- [RECORDS SHOWN]
=== Begin Enclosure ===

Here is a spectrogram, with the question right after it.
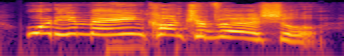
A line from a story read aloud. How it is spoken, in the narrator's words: April yelled to Loretta, but she could not make herself heard above the music and gabble of the crowd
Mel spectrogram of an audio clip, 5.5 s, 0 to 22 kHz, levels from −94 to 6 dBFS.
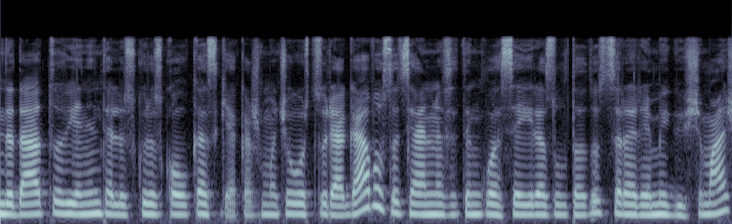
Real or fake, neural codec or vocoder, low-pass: real; none; 10.8 kHz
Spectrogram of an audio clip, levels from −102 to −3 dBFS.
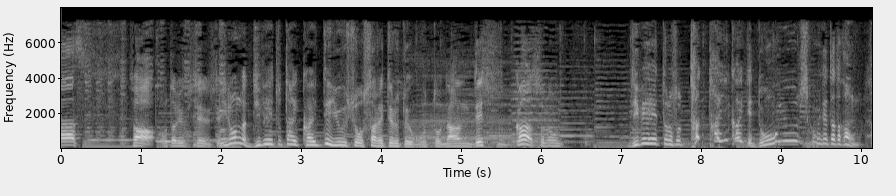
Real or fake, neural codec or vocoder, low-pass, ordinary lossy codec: real; none; 7.2 kHz; MP3, 64 kbps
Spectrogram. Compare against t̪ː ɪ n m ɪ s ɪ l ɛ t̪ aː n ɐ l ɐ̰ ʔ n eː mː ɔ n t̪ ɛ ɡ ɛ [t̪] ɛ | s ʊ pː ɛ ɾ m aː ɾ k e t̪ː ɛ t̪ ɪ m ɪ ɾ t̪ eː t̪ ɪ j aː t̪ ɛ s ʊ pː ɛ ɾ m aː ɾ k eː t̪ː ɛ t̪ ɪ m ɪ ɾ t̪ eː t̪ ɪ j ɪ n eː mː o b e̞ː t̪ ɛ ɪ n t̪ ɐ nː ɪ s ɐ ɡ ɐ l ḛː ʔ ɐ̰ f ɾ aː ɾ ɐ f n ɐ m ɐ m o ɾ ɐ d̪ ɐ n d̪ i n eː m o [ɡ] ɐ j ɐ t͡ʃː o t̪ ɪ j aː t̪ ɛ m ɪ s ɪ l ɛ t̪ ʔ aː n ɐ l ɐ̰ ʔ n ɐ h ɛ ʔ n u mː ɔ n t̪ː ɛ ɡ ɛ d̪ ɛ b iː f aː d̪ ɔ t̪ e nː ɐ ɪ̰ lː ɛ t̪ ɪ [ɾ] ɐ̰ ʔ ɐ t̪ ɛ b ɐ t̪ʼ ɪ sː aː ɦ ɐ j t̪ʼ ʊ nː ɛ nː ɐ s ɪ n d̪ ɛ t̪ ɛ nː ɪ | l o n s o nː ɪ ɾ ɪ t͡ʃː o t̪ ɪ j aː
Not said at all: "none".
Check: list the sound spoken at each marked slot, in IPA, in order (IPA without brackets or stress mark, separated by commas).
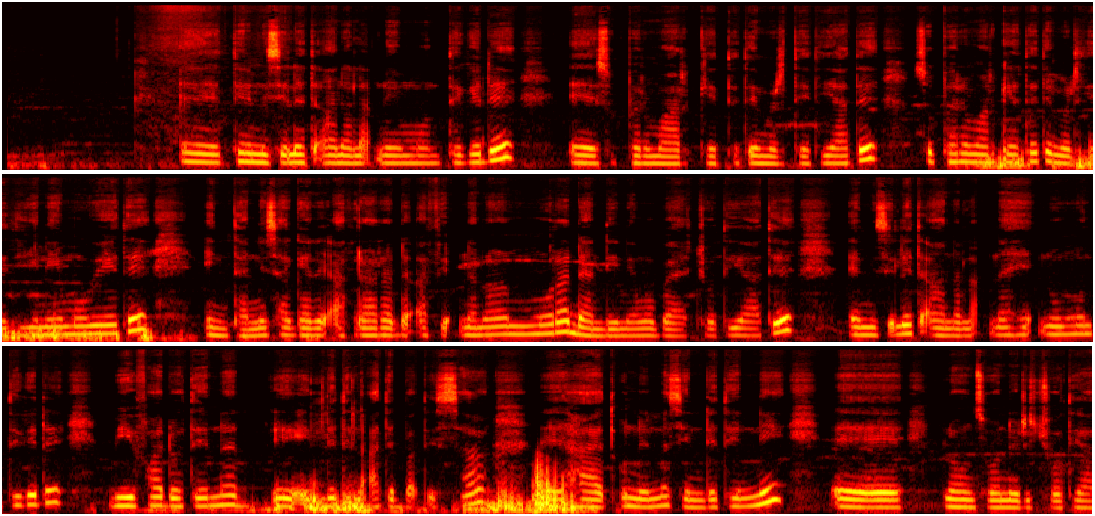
d̪, b, l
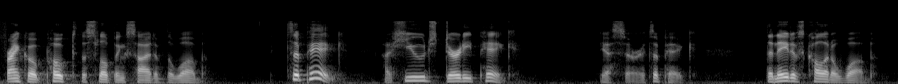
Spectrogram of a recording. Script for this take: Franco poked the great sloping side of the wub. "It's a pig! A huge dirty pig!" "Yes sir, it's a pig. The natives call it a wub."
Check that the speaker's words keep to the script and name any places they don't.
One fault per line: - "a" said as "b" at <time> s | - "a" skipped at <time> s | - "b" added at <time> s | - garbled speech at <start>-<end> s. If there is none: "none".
- "great" skipped at 0.9 s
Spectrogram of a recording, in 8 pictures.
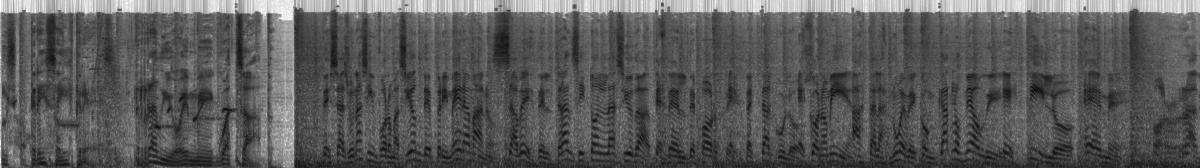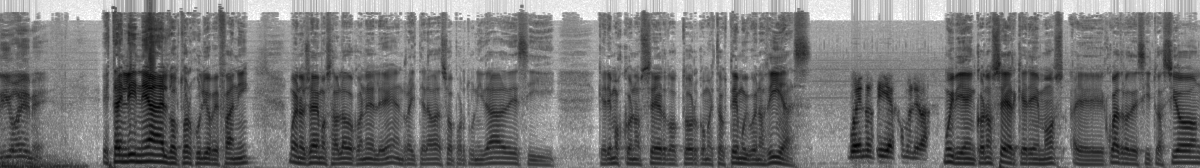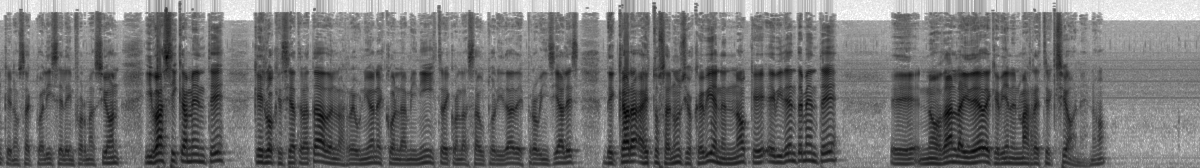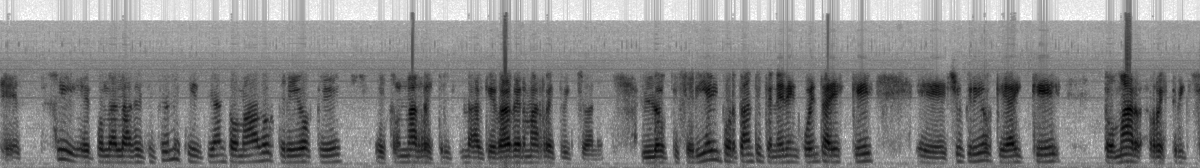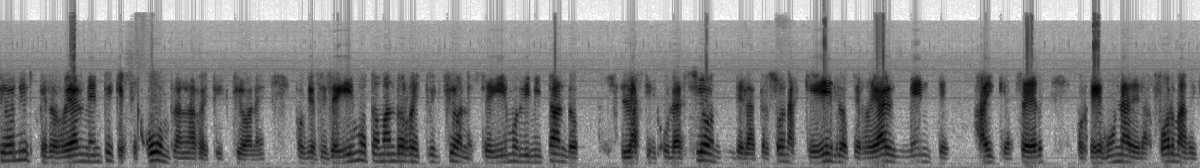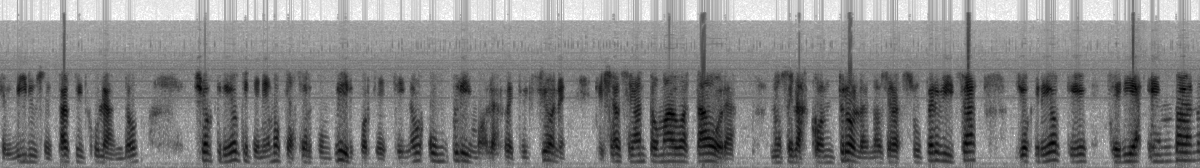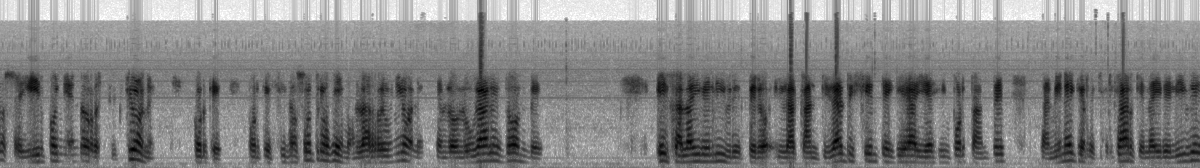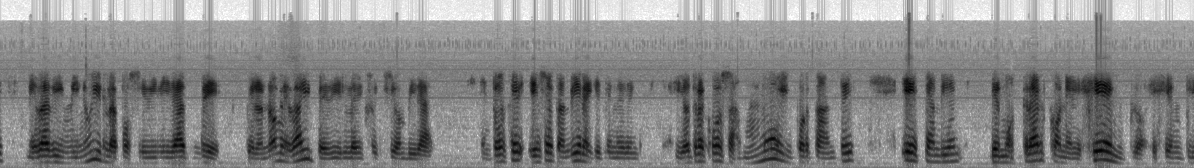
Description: En diálogo con Radio EME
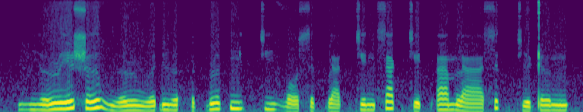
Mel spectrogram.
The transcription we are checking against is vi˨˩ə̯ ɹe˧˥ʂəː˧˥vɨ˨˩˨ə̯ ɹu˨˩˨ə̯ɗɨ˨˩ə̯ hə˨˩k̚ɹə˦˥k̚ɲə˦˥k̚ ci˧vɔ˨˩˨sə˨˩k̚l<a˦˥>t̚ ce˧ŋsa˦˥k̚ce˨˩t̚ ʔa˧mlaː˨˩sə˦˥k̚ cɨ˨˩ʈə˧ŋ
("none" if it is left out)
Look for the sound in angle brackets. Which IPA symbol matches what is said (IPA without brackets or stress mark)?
a˨˩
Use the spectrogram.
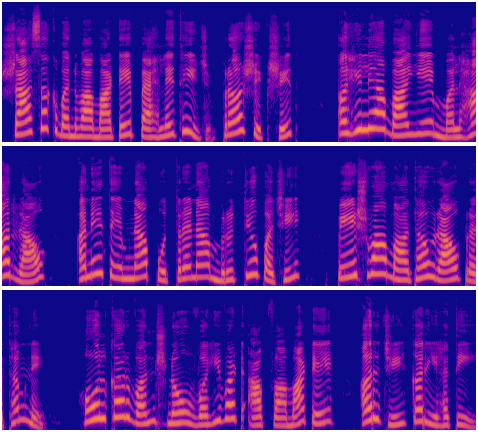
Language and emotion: Gujarati, neutral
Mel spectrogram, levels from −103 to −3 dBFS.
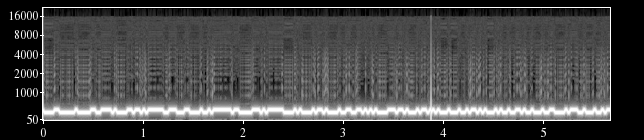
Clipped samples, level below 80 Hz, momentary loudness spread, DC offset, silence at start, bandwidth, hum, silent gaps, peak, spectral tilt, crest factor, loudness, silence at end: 5%; -48 dBFS; 0 LU; 0.5%; 0 s; 1.6 kHz; none; none; 0 dBFS; -9.5 dB/octave; 4 dB; -4 LUFS; 0 s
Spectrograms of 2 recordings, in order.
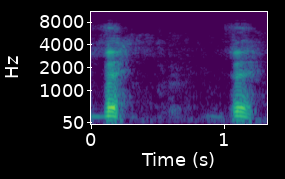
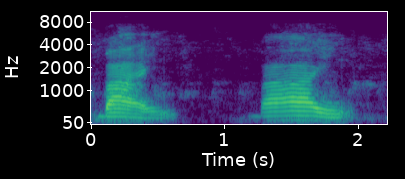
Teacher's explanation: Let's go with the phoneme that is represented by the letter V, that is voice, and it is labiodental. V, V. That's one is fricative, and the word that we have here to show the sample is bind, bind.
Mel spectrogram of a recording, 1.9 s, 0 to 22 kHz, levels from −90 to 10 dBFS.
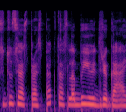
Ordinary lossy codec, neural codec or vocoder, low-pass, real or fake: Opus, 32 kbps; none; 14.4 kHz; real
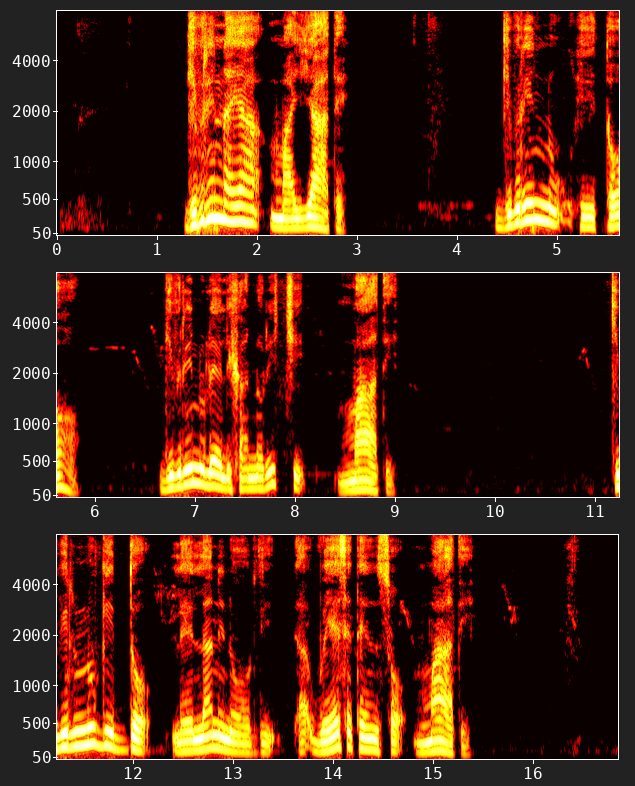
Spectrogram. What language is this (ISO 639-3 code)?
sid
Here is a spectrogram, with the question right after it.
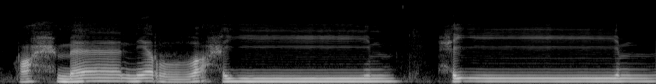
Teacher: Jadi suaranya harus dialirkan, rahma, langsung masuk ke huruf mim. Kemudian mim harus dibaca panjang 2 harakat karena dihukumi mad tabi'i.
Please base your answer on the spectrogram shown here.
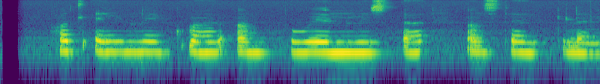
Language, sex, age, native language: Icelandic, female, 15, Icelandic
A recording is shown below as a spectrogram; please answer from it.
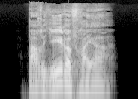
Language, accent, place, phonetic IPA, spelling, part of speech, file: German, Germany, Berlin, [baˈʁi̯eːʁəˌfʁaɪ̯ɐ], barrierefreier, adjective, De-barrierefreier.ogg
- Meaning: 1. comparative degree of barrierefrei 2. inflection of barrierefrei: strong/mixed nominative masculine singular 3. inflection of barrierefrei: strong genitive/dative feminine singular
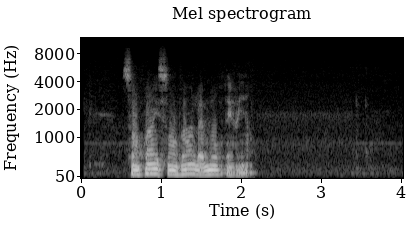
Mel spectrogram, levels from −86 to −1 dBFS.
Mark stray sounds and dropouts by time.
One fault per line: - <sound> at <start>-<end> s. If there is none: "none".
none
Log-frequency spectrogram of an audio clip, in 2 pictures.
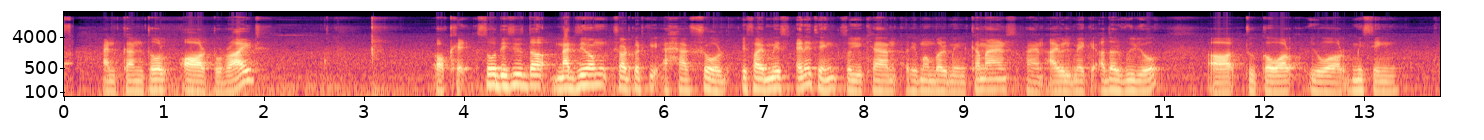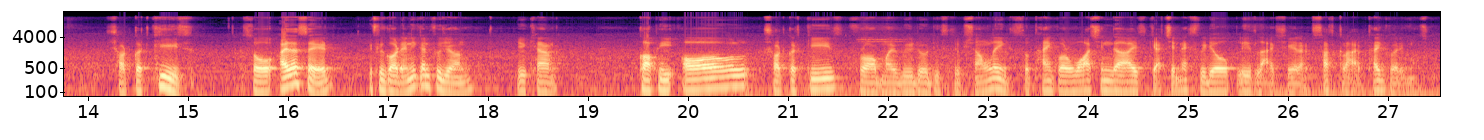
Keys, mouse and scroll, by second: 0.1 ctrl+r, 2.4 ctrl+j.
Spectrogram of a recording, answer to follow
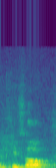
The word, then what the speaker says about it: Ki-seo: O Kiso, más que está mejor pronunciar Kiso.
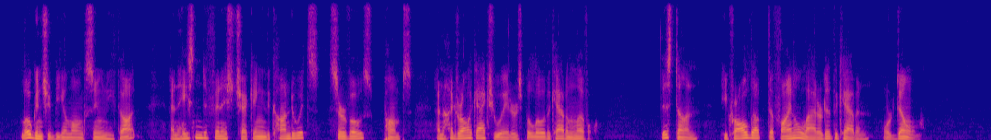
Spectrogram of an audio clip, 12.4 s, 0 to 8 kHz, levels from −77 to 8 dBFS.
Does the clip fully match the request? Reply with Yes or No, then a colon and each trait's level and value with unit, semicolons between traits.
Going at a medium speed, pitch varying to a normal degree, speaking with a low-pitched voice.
Yes: average, 175 wpm; average, 4.6 semitones; low, 110 Hz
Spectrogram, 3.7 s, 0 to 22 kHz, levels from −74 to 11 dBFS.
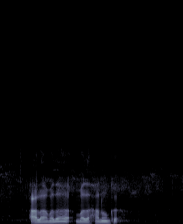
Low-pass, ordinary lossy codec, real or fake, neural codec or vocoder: none; none; real; none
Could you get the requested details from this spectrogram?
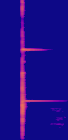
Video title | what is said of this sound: How to Spot FAKE Silver Coins or Rounds with the Pocket Pinger Coin Tester | that's the sound of silver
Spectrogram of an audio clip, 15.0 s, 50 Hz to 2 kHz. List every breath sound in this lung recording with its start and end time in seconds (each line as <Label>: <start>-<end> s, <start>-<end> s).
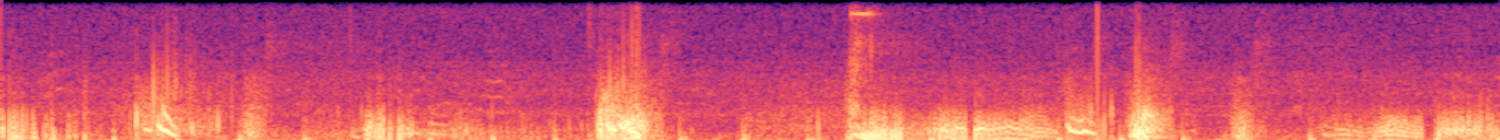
Inhalation: 1.33-2.20 s
Exhalation: 2.28-2.69 s
Wheeze: 1.33-1.80 s, 4.13-4.67 s, 8.41-9.06 s, 9.27-11.03 s, 13.21-14.35 s
Crackles: 2.28-2.69 s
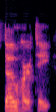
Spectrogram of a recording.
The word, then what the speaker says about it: Doherty: says as an Irishman the pronunciation is Doherty there is no K I know that's what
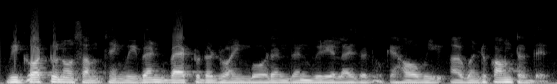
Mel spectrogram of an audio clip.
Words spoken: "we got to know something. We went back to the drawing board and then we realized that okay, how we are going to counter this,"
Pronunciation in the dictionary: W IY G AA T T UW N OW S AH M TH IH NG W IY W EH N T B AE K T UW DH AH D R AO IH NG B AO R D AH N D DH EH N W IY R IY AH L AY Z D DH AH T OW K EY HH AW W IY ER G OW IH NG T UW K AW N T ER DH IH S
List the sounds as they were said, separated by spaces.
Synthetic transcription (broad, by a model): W IY G AA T T UW N OW S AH M T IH NG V IY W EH N T B AE K T UW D AH D R AO IH NG B AO R D AH N D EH N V IY R IY AH L AY Z D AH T OW K EY HH AW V IY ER G OW IH NG T UW K AW N T ER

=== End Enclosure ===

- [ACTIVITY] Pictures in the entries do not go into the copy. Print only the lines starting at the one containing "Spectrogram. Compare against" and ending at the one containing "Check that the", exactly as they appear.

- [TASK RESULT]
Spectrogram. Compare against t̪ː ɪ n m ɪ s ɪ l ɛ t̪ aː n ɐ l ɐ̰ ʔ n eː mː ɔ n t̪ ɛ ɡ ɛ [t̪] ɛ | s ʊ pː ɛ ɾ m aː ɾ k e t̪ː ɛ t̪ ɪ m ɪ ɾ t̪ eː t̪ ɪ j aː t̪ ɛ s ʊ pː ɛ ɾ m aː ɾ k eː t̪ː ɛ t̪ ɪ m ɪ ɾ t̪ eː t̪ ɪ j ɪ n eː mː o b e̞ː t̪ ɛ ɪ n t̪ ɐ nː ɪ s ɐ ɡ ɐ l ḛː ʔ ɐ̰ f ɾ aː ɾ ɐ f n ɐ m ɐ m o ɾ ɐ d̪ ɐ n d̪ i n eː m o [ɡ] ɐ j ɐ t͡ʃː o t̪ ɪ j aː t̪ ɛ m ɪ s ɪ l ɛ t̪ ʔ aː n ɐ l ɐ̰ ʔ n ɐ h ɛ ʔ n u mː ɔ n t̪ː ɛ ɡ ɛ d̪ ɛ b iː f aː d̪ ɔ t̪ e nː ɐ ɪ̰ lː ɛ t̪ ɪ [ɾ] ɐ̰ ʔ ɐ t̪ ɛ b ɐ t̪ʼ ɪ sː aː ɦ ɐ j t̪ʼ ʊ nː ɛ nː ɐ s ɪ n d̪ ɛ t̪ ɛ nː ɪ | l o n s o nː ɪ ɾ ɪ t͡ʃː o t̪ ɪ j aː
Not said at all: "none".
Check: list the sound spoken at each marked slot, in IPA, in order (IPA without brackets or stress mark, separated by commas).
d̪, b, l
Spectrogram of a recording. Script for this take: Franco poked the great sloping side of the wub. "It's a pig! A huge dirty pig!" "Yes sir, it's a pig. The natives call it a wub."
Check that the speaker's words keep to the script and name any places they don't.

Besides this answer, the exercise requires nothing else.